Polar Fitness App is Exposing Military Personnel
A popular fitness app could be exposing military personnel by providing access to exercise habits and locations. Among those exposed are soldiers in Afghanistan or stationed at nuclear weapons sites.
An investigation conducted by Bellingcat has revealed that popular fitness tracking device manufacturer, Polar, exposes the identity and daily activities of its users – which includes military personnel and spies.
The investigation suggests that the Polar Flow fitness website produces a concerning amount of highly sensitive and compromising data than other market products, stating: “Compared to the similar services of Garmin and Strava, Polar publicises more data per user in a more accessible way, with potentially disastrous results.
The investigation also suggests that users of Polar’s apps and devices may not have read the fine print of its privacy settings, as the writer in question found over 6,000 individuals spread across 69 countries. Within this broad array of users, more than 200 left a digital footprint in sensitive locations such as nuclear weapons storage sites, embassies and military bases.
“We were able to scrape Polar’s site (another security flaw) for individuals exercising at 200+ of such sensitive sites, and we gathered a list of nearly 6,500 unique users. Together, these users had made over 650,000 exercises, marking the places they work, live, and go on vacation.” the post stated.

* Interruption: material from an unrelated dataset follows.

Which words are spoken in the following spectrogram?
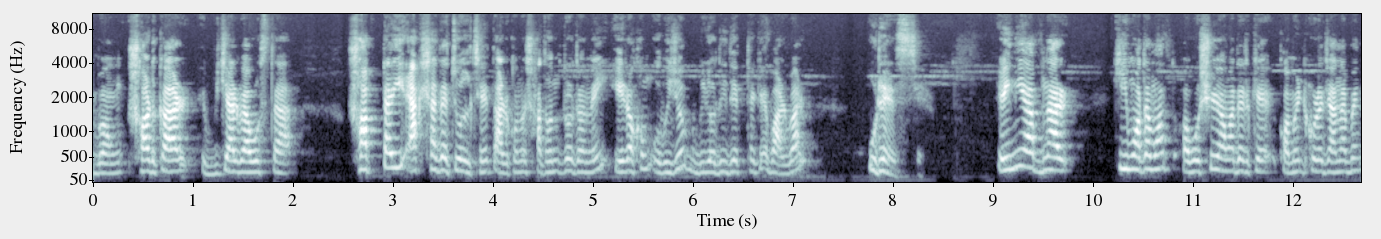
এবং সরকার, বিচার ব্যবস্থা সবটাই একসাথে চলছে, তার কোনো স্বাতন্ত্রতা নেই। এরকম অভিযোগ বিরোধীদের থেকে বারবার উঠে এসছে। এই নিয়ে আপনার কি মতামত? অবশ্যই আমাদেরকে কমেন্ট করে জানাবেন।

Many of us enjoy taking the scenic route on our morning or evening jog, however for many people that same exercise routine happens in active warzones, military bases or other sensitive areas. Bellingcat’s investigation uncovered a number of interesting locations that users of Polar Flow were exercising in.
One user is believed to be an officer stationed at an airbase hosting thermonuclear weapons, others were military personnel in Afghanistan and another at a location that stations drones. In a highly alarming discovery, the latter of these individuals’ accounts contained his name.
Foeke Postma, the writer who conducted the investigation, said that through cross-checking one name and profile picture with social media accounts, the identity of an officer or soldier was revealed.
“Cross-checking one name and profile picture with social media confirmed one soldier or officer’s identity. Polar showed his runs in several military bases spread throughout the Middle East, as well as the start and finish of dozens of exercises from a house in New York state.” Postma wrote.
He added: “In early 2017, as the Polar app freely tells us, he made a trip to the west-side of the US and used a bike there. He also logged exercise from a hotel during a stay in Thailand. All this activity was accompanied with a time-stamp, his exact route, his heart-rate, and the amount of calories he burned.”
Bellingcat’s report highlights that the attractive nature of Polar, compared to other similar apps, is the level of detailed analysis it offers. Compared to Strava, Polar offers more comprehensive details in an easier manner. It is this, however, that is potentially exposing its users. Hypothetically, an individual could observe the exercise patterns of a user dating all the way back to 2014.
For active military personnel, Postma said, this poses a significant security risk.
“The security implications are obviously grave. In countries where soldiers were banned from wearing their uniforms on the street on the off-chance that they would run into a potential terrorist, addresses and living patterns can now be found easily by anyone with internet access and the wits to use Polar’s site.”
Polar told the publication it had updated its policy in August 2017 and that accounts now have more secure default settings. It also claimed the platform had blocked users from exploring data while it looks to fix potential security risks.
In January 2018, an investigation conducted by Nathan Ruser of the Australian National University revealed similarly dangerous data exposure on Strava. In response to this the Pentagon issued a statement advising all military personnel to take steps to ensure their privacy settings were not placing them in harms way.
Civilians at Risk
The security risks for civilians are equally as concerning, the investigation found. Extensive analysis of an individual’s exercise habits could enable “those with ill intentions” to use Polar to see when, and for how long a user stays away from their homes. This could potentially act as a valuable tool in the hands of a tech-savvy burglar.
Fitness devices and apps are yet another area in which people need to be adequately informed over what they are sharing with the world, a point Bellingcat was keen to point out in its investigation, stating: “As always, check your app-permissions, try to anonymise your online presence, and, if you still insist on tracking your activities, start and end sessions in a public space, not at your front door.”
Alternatively, it suggests, people could simply leave their devices at home and jog to their hearts content without the risk of being digitally exposed.